Frank Clifford Cousins was born on October 24, 1893 in Belmont, Ontario. He began his university studies at the University of Toronto in 1911, and then moved west to the Regina area where he taught school and attended university. Cousins enlisted in Regina, Saskatchewan in July, 1917 and arrived in England in December of that year. In April 1918 he was sent to France where he took part in the Battle of Amiens in August. Later that month he was wounded and sent to England for surgery and to recuperate, and remained in England until the end of the war. Upon returning to Canada he resumed his teaching and his university studies, received his L.L.B. in 1924, and was called to the bar in 1926. He was a partner with the future Prime Minister John Diefenbaker in the firm of Diefenbaker, Cousins & Godfrey. Frank Cousins died in his sleep in June, 1927.This collection consist of ninety letters and other miscellaneous materials.
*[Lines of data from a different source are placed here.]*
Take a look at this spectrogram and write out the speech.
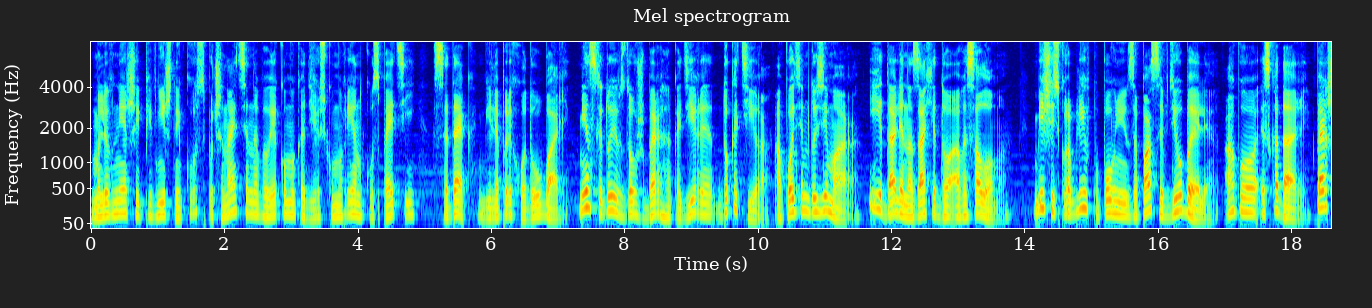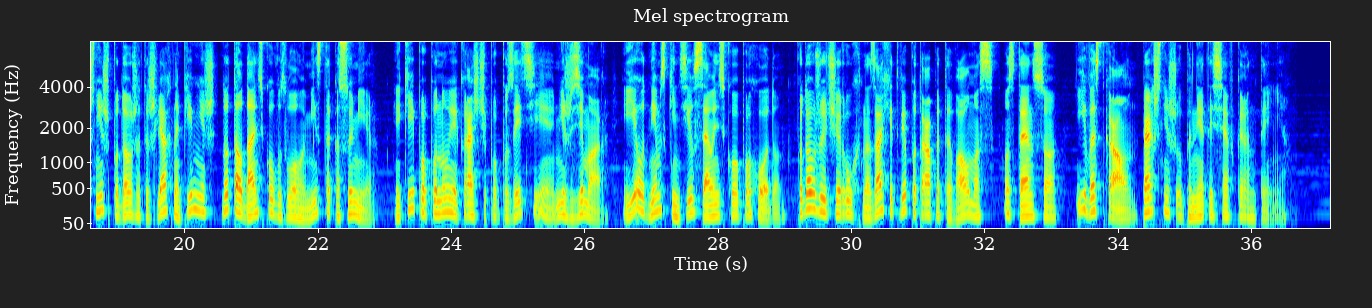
Мальовничий північний курс починається на великому кадірському ринку спецій Седек біля приходу у барі. Він слідує вздовж берега Кадіри до Катіра, а потім до Зімара і далі на захід до Авесалома. Більшість кораблів поповнюють запаси в Діобелі або Ескадарі, перш ніж подовжити шлях на північ до талданського вузлового міста Касомір, який пропонує кращі пропозиції, ніж Зімар, і є одним з кінців селенського проходу. Продовжуючи рух на захід, ви потрапите в Алмас, Остенсо і Весткраун, перш ніж опинитися в карантині.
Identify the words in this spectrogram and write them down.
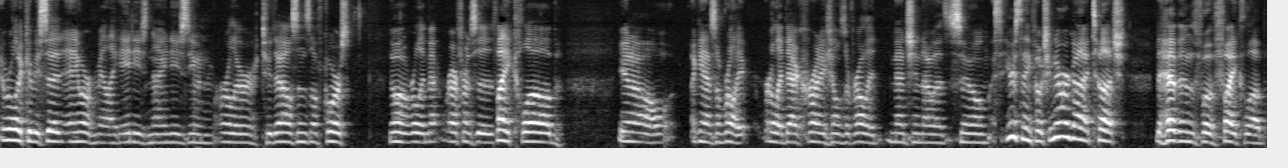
It really could be said anywhere from like 80s, 90s, even earlier 2000s. Of course, no one really references Fight Club, you know, again, some really, really bad karate films are probably mentioned, I would assume. Here's the thing, folks, you're never going to touch the heavens with Fight Club.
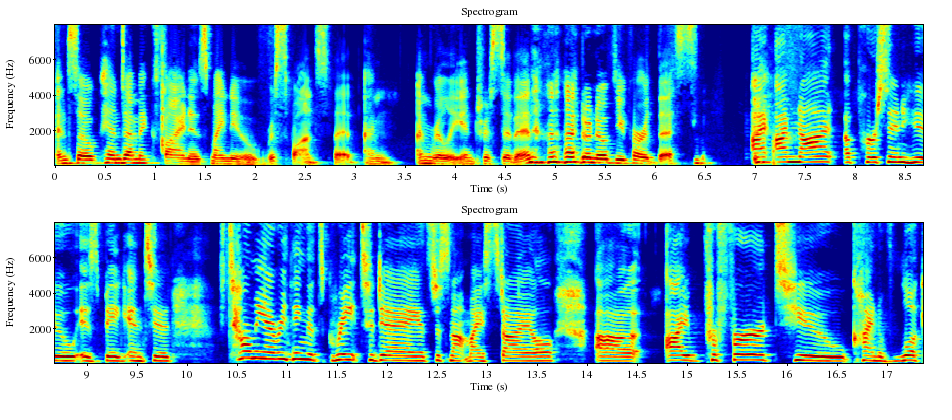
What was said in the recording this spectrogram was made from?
And so pandemic fine is my new response that i'm i'm really interested in. I don't know if you've heard this. I, i'm not a person who is big into tell me everything that's great today. It's just not my style. Uh, I prefer to kind of look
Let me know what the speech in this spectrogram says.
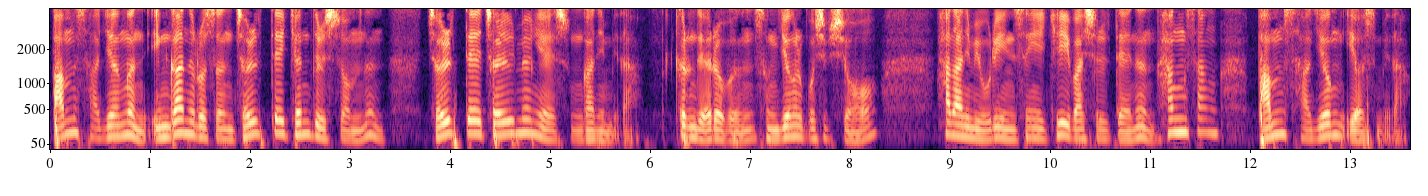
밤 사경은 인간으로선 절대 견딜 수 없는 절대 절명의 순간입니다. 그런데 여러분, 성경을 보십시오. 하나님이 우리 인생에 개입하실 때는 항상 밤 사경이었습니다.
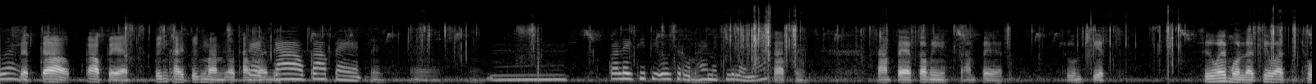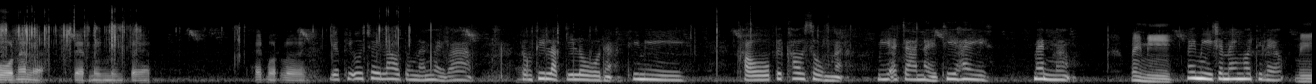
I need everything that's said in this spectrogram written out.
ด้วยแปดเก้าเก้าแปดปึ้งใครปึ้งมันเราทำแปไว้ดนี่เก้าเก้าแปดนี่อืมอืมก็เลขที่พี่อู้สรุปให้เมื่อกี้เลยเนาะครับนี่สามแปดก็มีสามแปดศูนย์เจ็ดซื้อไว้หมดแหละที่ว่าโชว์นั่นแหละแปดหนึ่งหนึ่งแปดใช้หมดเลยเดี๋ยวพี่อู้ช่วยเล่าตรงนั้นหน่อยว่า ตรงที่หลักกิโลน่ะ ที่มีเขาไปเข้าทรงน่ะ มีอาจารย์ไหนที่ให้แม่นมั่ง ไม่มี ไม่มีใช่ไหมงวดที่แล้ว มี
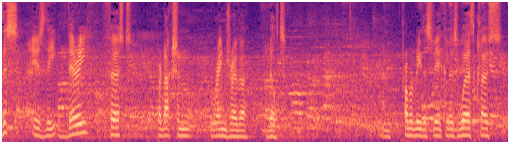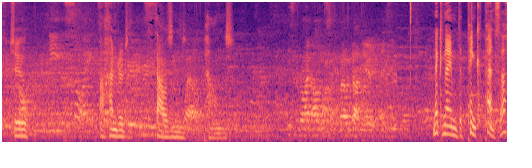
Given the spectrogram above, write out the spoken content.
This is the very first production Range Rover built. And probably this vehicle is worth close to a hundred thousand pounds. Nicknamed the Pink Panther,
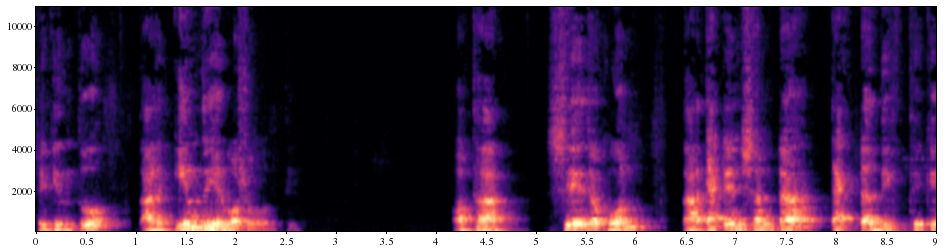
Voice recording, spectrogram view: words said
সে কিন্তু তার ইন্দ্রিয়ের বশবর্তী। অর্থাৎ সে যখন তার অ্যাটেনশনটা একটা দিক থেকে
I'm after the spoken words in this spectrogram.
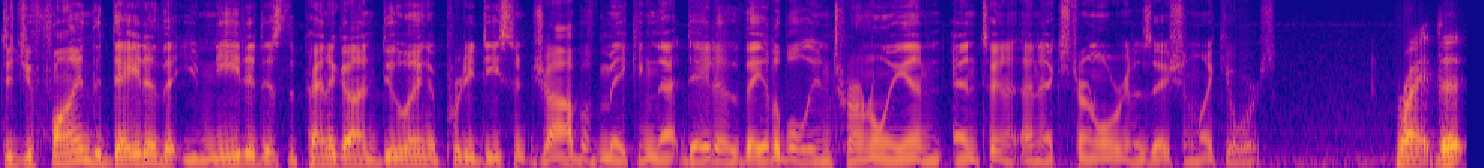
did you find the data that you needed? Is the Pentagon doing a pretty decent job of making that data available internally and, and to an external organization like yours? Right. The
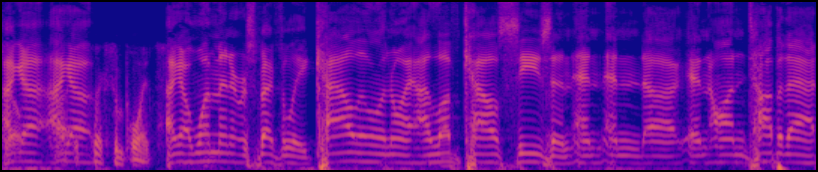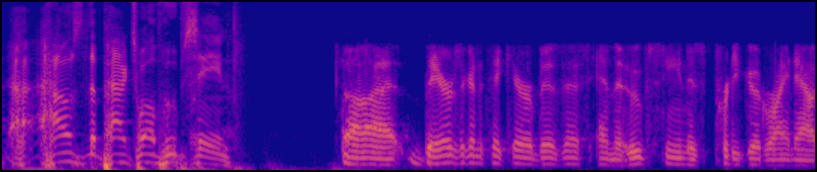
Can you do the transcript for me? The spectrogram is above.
So I got, I uh, got, some points. I got one minute, respectfully. Cal, Illinois. I love Cal's season, and and uh, and on top of that, how's the Pac-12 hoop scene? Uh, Bears are going to take care of business, and the hoop scene is pretty good right now.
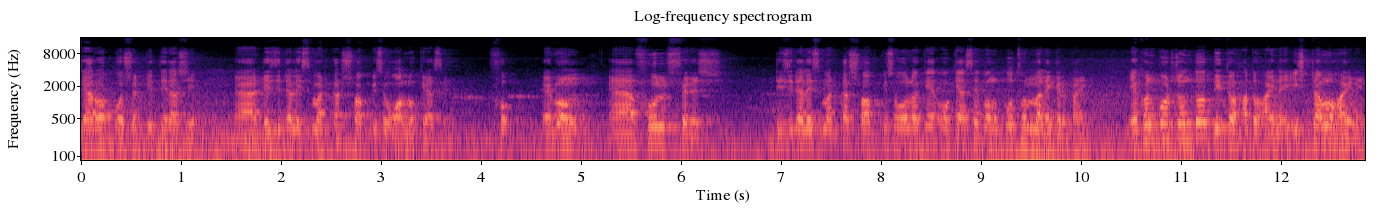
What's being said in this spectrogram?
তেরো পঁয়ষট্টি তিরাশি ডিজিটাল স্মার্ট কার্ড সব কিছু অল ওকে আছে। এবং full fresh digital smart card সব কিছু ওকে ওকে আছে এবং প্রথম মালিকের বাইক এখন পর্যন্ত দ্বিতীয় হাতও হয় নাই স্টামও হয় নাই।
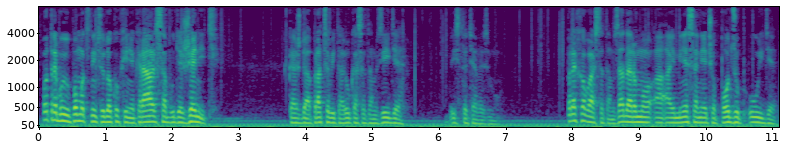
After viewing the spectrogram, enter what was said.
Potrebujú pomocnicu do kuchyne. Kráľ sa bude ženiť. Každá pracovitá ruka sa tam zíde. Isto ťa vezmu. Prechováš sa tam zadarmo a aj mne sa niečo pod zub ujde.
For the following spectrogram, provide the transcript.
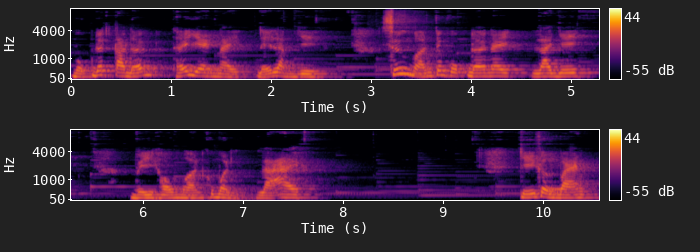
Mục đích ta đến thế gian này để làm gì? Sứ mệnh trong cuộc đời này là gì? Vị hộ mệnh của mình là ai? Chỉ cần bạn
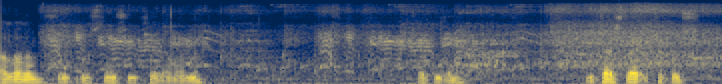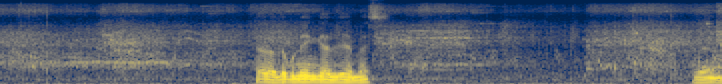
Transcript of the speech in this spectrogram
alalım. Şu Bruce Lee'nin şu iki elemanını. Çok güzel. Bir taşla iki kuş. Herhalde bunu engelleyemez. Yani.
John (Jack) Arthur Cowles was born in Oxford, England in March, 1893. He was a member of the Balliol Boys Club, a club run by the students, graduates, and tutors of Balliol College in Oxford. It was under the Club's auspices that Jack came to Canada in 1913. Jack enlisted with the Canadian forces in Saskatchewan in 1914. Cowles served overseas with B Coy. 28th Battalion and he was killed June 6, 1916. The collection consists of several letters to his sister and to the Balliol Boys Club, three postcards, four photographs, and a letter of condolence from Sam Hughes.